There is a common misconception that the type of sugar that you consume makes a difference in the overall effect on the teeth. This idea is false – texture and concentration matter immensely. The stickier the candy the more minutes it sits on your teeth the more likely the teeth are to decay or decal off, causing permanent stains. If eating a high sugar content food, the faster they are cleaned off the teeth by saliva, water or a toothbrush, the less risk there is. Once braces are on, sugar has many places to hide and the longer it’s left to sit on the teeth and braces, the more damage it causes.Read More
Getting braces doesn’t mean giving up the sports you love! Luckily, braces will not keep you from any sport or physical activity. However, the price you pay for a beautiful smile is taking a little extra care of your mouth while undergoing orthodontic treatment.
Play Safe, Play All Season
In general, it is not uncommon for an athlete to experience injuries to the mouth and jaw area. Ever taken a soccer ball to the face? A fixed orthodontic appliance, such as braces, does increase your risk of oral injuries. Common oral injuries include lacerations to the cheeks, lips, and tongue, chipped or broken teeth, TMJ, and root fractures.
Have no fear, you can easily protect your teeth, mouth, and braces while playing sports by investing in a mouthguard. While it is suggested that braces patients invest in an orthodontic model, a basic mouthguard will provide more protection than nothing at all.Read More
Whether you’ve had orthodontic treatment or not, you’ve seen people wearing elastics or rubber bands as part of the process. But do you know what they’re used for? To help give you a better idea of why rubber bands are used with metal or clear braces, we’ll explain what they are, why they’re used, and how to take care of them during treatment.
What are Rubber Bands?
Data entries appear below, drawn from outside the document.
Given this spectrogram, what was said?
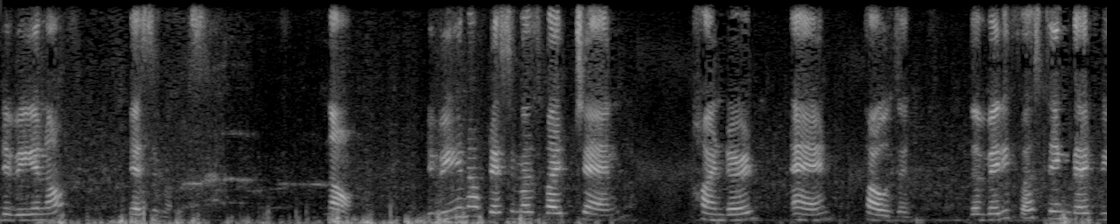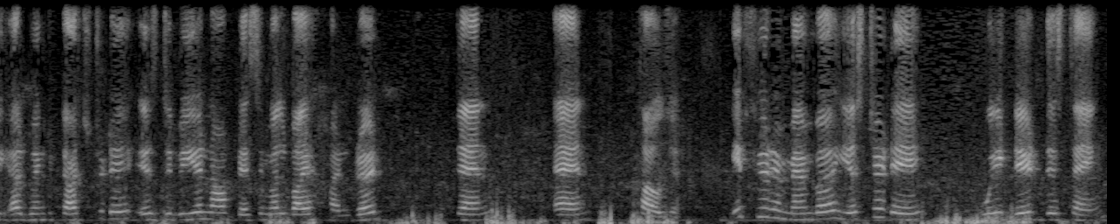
division of decimals. Now, division of decimals by 10, 100 and 1000. The very first thing that we are going to touch today is division of decimal by 100, 10 and 1000. If you remember yesterday we did this thing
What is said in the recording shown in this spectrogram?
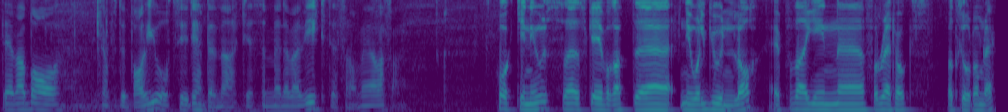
det var bra, kanske inte bra gjort i den bemärkelsen men det var viktigt för dem i alla fall. Hockey News eh, skriver att eh, Noel Gunler är på väg in eh, för Redhawks. Vad tror du om det?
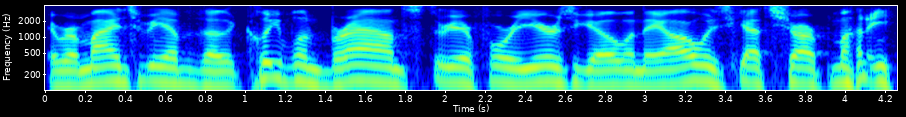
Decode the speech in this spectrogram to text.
It reminds me of the Cleveland Browns three or four years ago when they always got sharp money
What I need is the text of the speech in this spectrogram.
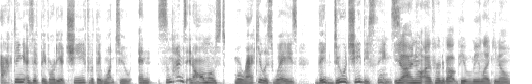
acting as if they've already achieved what they want to, and sometimes in almost miraculous ways, they do achieve these things. Yeah, I know. I've heard about people being like, you know,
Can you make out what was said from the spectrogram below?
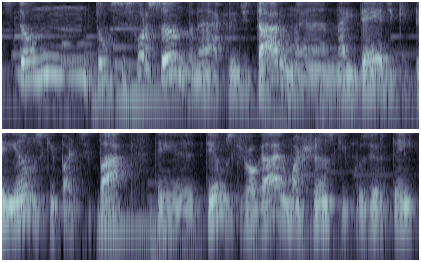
estão, estão se esforçando, né? acreditaram na, na ideia de que tenhamos que participar, tem, temos que jogar, é uma chance que o Cruzeiro tem,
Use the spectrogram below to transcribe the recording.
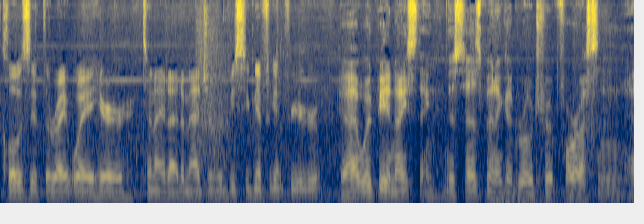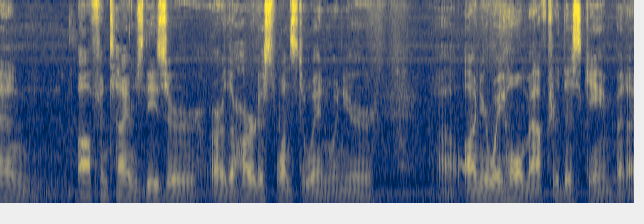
close it the right way here tonight, I'd imagine would be significant for your group. Yeah, it would be a nice thing. This has been a good road trip for us, and and oftentimes these are are the hardest ones to win when you're. Uh, on your way home after this game, but I,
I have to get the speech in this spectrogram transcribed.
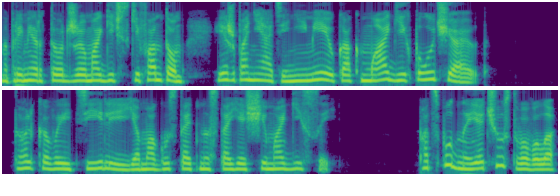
Например, тот же магический фантом. Я же понятия не имею, как маги их получают. Только в Эйтилии я могу стать настоящей магисой. Подспудно я чувствовала,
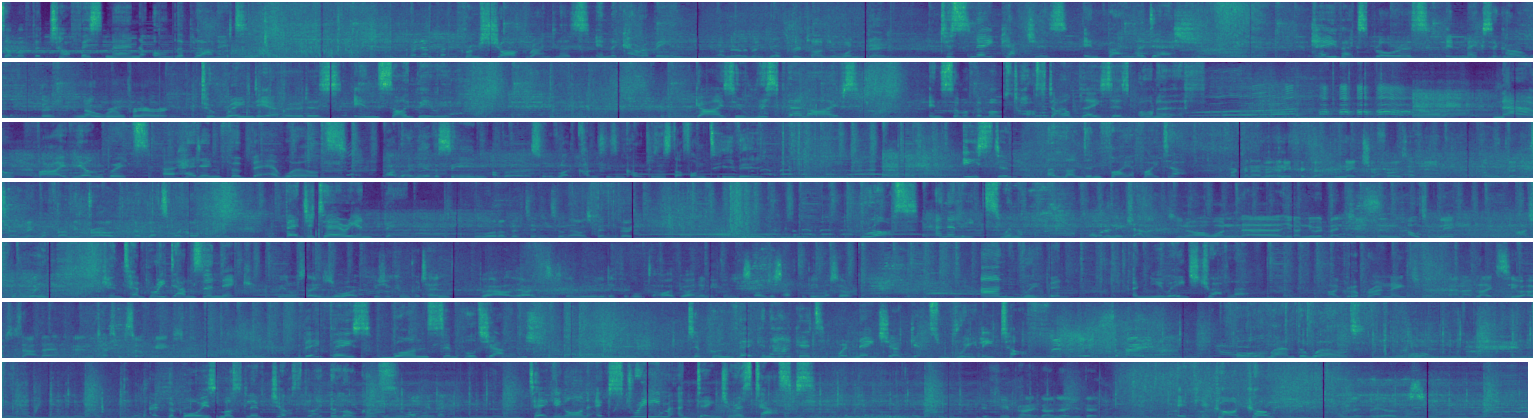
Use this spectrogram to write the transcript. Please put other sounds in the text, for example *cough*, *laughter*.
Meet some of the toughest men on the planet. From shark wranglers in the Caribbean I've nearly been killed three times in one day. to snake catchers in Bangladesh. Cave explorers in Mexico There's no room for error. to reindeer herders in Siberia. Guys who risk their lives in some of the most hostile places on Earth. Now, five young Brits are heading for their worlds. I've only ever seen other sort of like countries and cultures and stuff on TV. Easton, a London firefighter. If I can handle anything that nature throws at me, I will then in turn make my family proud, and that's my goal. Vegetarian Ben. The world I've lived in until now has been very. Ross, an elite swimmer. I want a new challenge, you know. I want, uh, you know, new adventures, and ultimately, I just want to win. Contemporary dancer Nick. Being on stage is all right because you can pretend, but out there I guess it's going to be really difficult to hide behind anything, so I just have to be myself. And Ruben, a new age traveller. I grew up around nature, and I'd like to see what else is out there and test myself against it. They face one simple challenge. To prove they can hack it when nature gets really tough. All round the world. The boys must live just like the locals. Taking on extreme and dangerous tasks. If you panic down there, you're dead. If you can't cope, Will it be over soon?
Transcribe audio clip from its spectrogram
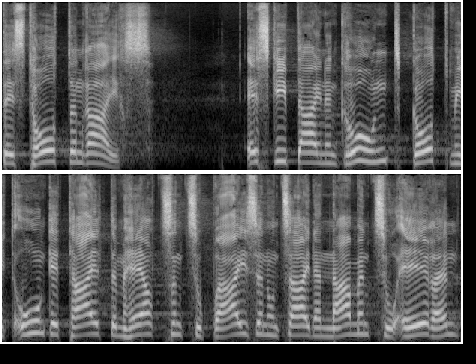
des Totenreichs. Es gibt einen Grund, Gott mit ungeteiltem Herzen zu preisen und seinen Namen zu ehren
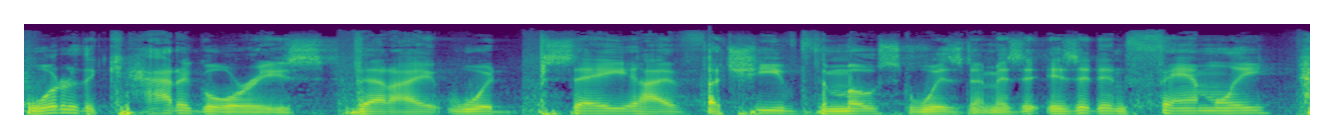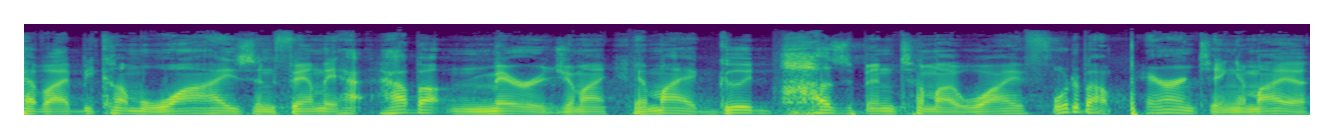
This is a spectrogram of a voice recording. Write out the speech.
What are the categories that I would say I've achieved the most wisdom? Is it is it in family? Have I become wise in family? How, how about in marriage? Am I am I a good husband to my wife? What about parenting? Am I a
In short, rubber bands are used to help move your teeth along the archwire to aid in tooth movement for your particular treatment plan. There are many different ways to wear rubber bands and how long you wear them is determined by your orthodontist. Dr. Kevin Moss and Dr. Matthew Wall of Moss Wall Orthodontics will instruct you on exactly how to wear your rubber bands and when and how often to change them based on your personalized treatment plan. Since your rubber bands lose their elasticity with use, patients are normally instructed to replace them at least once a day, especially after eating and brushing.Read More